TASK DETAILS: The full listing, written out exactly and without images, is the expected result.

##########

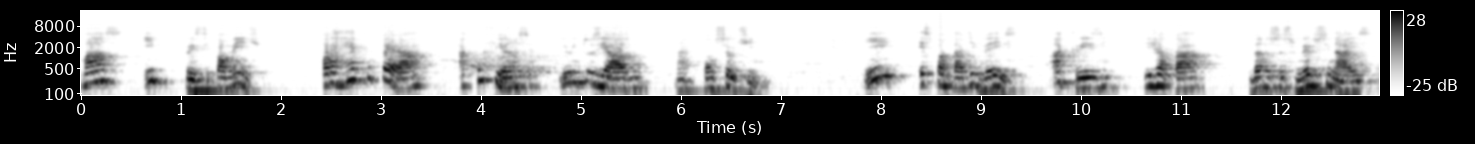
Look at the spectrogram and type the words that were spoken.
mas e principalmente para recuperar a confiança e o entusiasmo né, com o seu time. E espantar de vez a crise que já está dando seus primeiros sinais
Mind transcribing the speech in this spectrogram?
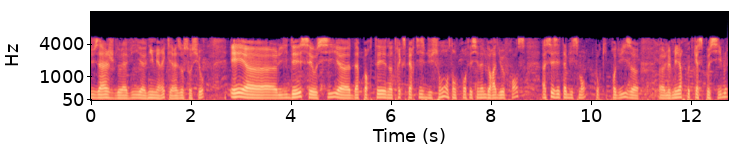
usages de la vie numérique, les réseaux sociaux. Et l'idée, c'est aussi d'apporter notre expertise du son en tant que professionnel de Radio France à ces établissements pour qu'ils produisent le meilleur podcast possible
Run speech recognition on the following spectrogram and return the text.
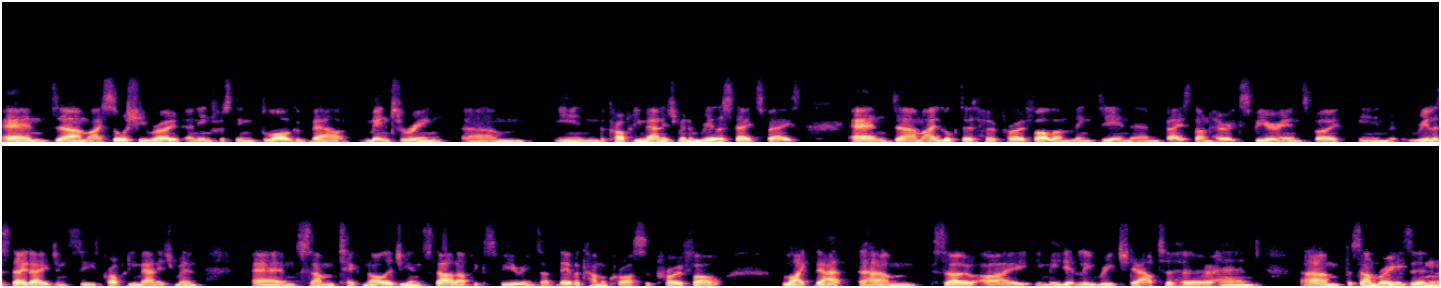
And um, I saw she wrote an interesting blog about mentoring um, in the property management and real estate space. And um, I looked at her profile on LinkedIn, and based on her experience both in real estate agencies, property management, and some technology and startup experience. I've never come across a profile like that. Um, so I immediately reached out to her, and um, for some reason,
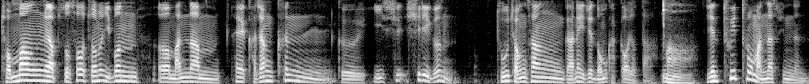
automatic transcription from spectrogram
전망에 앞서서 저는 이번 어, 만남의 가장 큰 그 이 실익은 두 정상 간에 이제 너무 가까워졌다. 어. 이제 트위터로 만날 수 있는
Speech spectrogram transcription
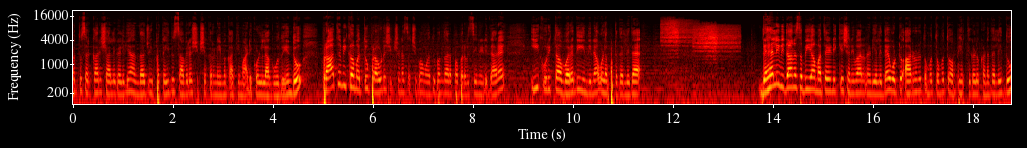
ಮತ್ತು ಸರ್ಕಾರಿ ಶಾಲೆಗಳಿಗೆ ಅಂದಾಜು ಇಪ್ಪತ್ತೈದು ಸಾವಿರ ಶಿಕ್ಷಕರ ನೇಮಕಾತಿ ಮಾಡಿಕೊಳ್ಳಲಾಗುವುದು ಎಂದು ಪ್ರಾಥಮಿಕ ಮತ್ತು ಪ್ರೌಢ ಶಿಕ್ಷಣ ಸಚಿವ ಮಧು ಬಂಗಾರಪ್ಪ ಭರವಸೆ ನೀಡಿದ್ದಾರೆ. ಈ ಕುರಿತ ವರದಿ ಇಂದಿನ ಒಳಪುಟದಲ್ಲಿದೆ. ದೆಹಲಿ ವಿಧಾನಸಭೆಯ ಮತ ಎಣಿಕೆ ಶನಿವಾರ ನಡೆಯಲಿದೆ. ಒಟ್ಟು ಆರುನೂರ ತೊಂಬತ್ತೊಂಬತ್ತು ಅಭ್ಯರ್ಥಿಗಳು ಕಣದಲ್ಲಿದ್ದು,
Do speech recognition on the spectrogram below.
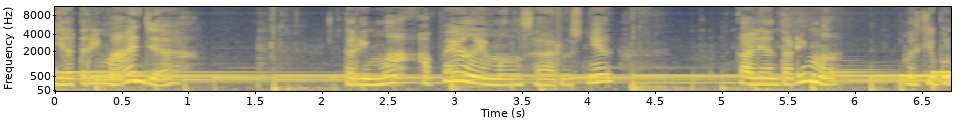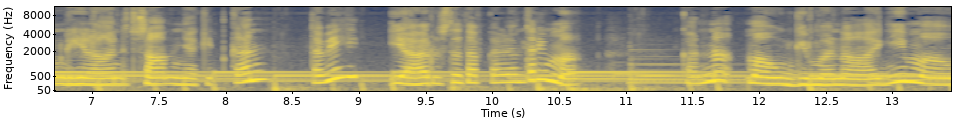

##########

TASK RESPONSE:
Look at the spectrogram and type the words that were spoken.
mas e principalmente para recuperar a confiança e o entusiasmo né, com o seu time. E espantar de vez a crise que já está dando seus primeiros sinais
Mind transcribing the speech in this spectrogram?
usages de la vie numérique, les réseaux sociaux. Et l'idée, c'est aussi d'apporter notre expertise du son en tant que professionnel de Radio France à ces établissements pour qu'ils produisent le meilleur podcast possible
Run speech recognition on the following spectrogram and return the text.
And um, I saw she wrote an interesting blog about mentoring um, in the property management and real estate space. And um, I looked at her profile on LinkedIn, and based on her experience both in real estate agencies, property management, and some technology and startup experience. I've never come across a profile like that. Um, so I immediately reached out to her, and um, for some reason,
automatic transcription from spectrogram
전망에 앞서서 저는 이번 어, 만남의 가장 큰 그 이 실익은 두 정상 간에 이제 너무 가까워졌다. 어. 이제 트위터로 만날 수 있는
Speech spectrogram transcription
ಮತ್ತು ಸರ್ಕಾರಿ ಶಾಲೆಗಳಿಗೆ ಅಂದಾಜು ಇಪ್ಪತ್ತೈದು ಸಾವಿರ ಶಿಕ್ಷಕರ ನೇಮಕಾತಿ ಮಾಡಿಕೊಳ್ಳಲಾಗುವುದು ಎಂದು ಪ್ರಾಥಮಿಕ ಮತ್ತು ಪ್ರೌಢ ಶಿಕ್ಷಣ ಸಚಿವ ಮಧು ಬಂಗಾರಪ್ಪ ಭರವಸೆ ನೀಡಿದ್ದಾರೆ. ಈ ಕುರಿತ ವರದಿ ಇಂದಿನ ಒಳಪುಟದಲ್ಲಿದೆ. ದೆಹಲಿ ವಿಧಾನಸಭೆಯ ಮತ ಎಣಿಕೆ ಶನಿವಾರ ನಡೆಯಲಿದೆ. ಒಟ್ಟು ಆರುನೂರ ತೊಂಬತ್ತೊಂಬತ್ತು ಅಭ್ಯರ್ಥಿಗಳು ಕಣದಲ್ಲಿದ್ದು,
Do speech recognition on the spectrogram below.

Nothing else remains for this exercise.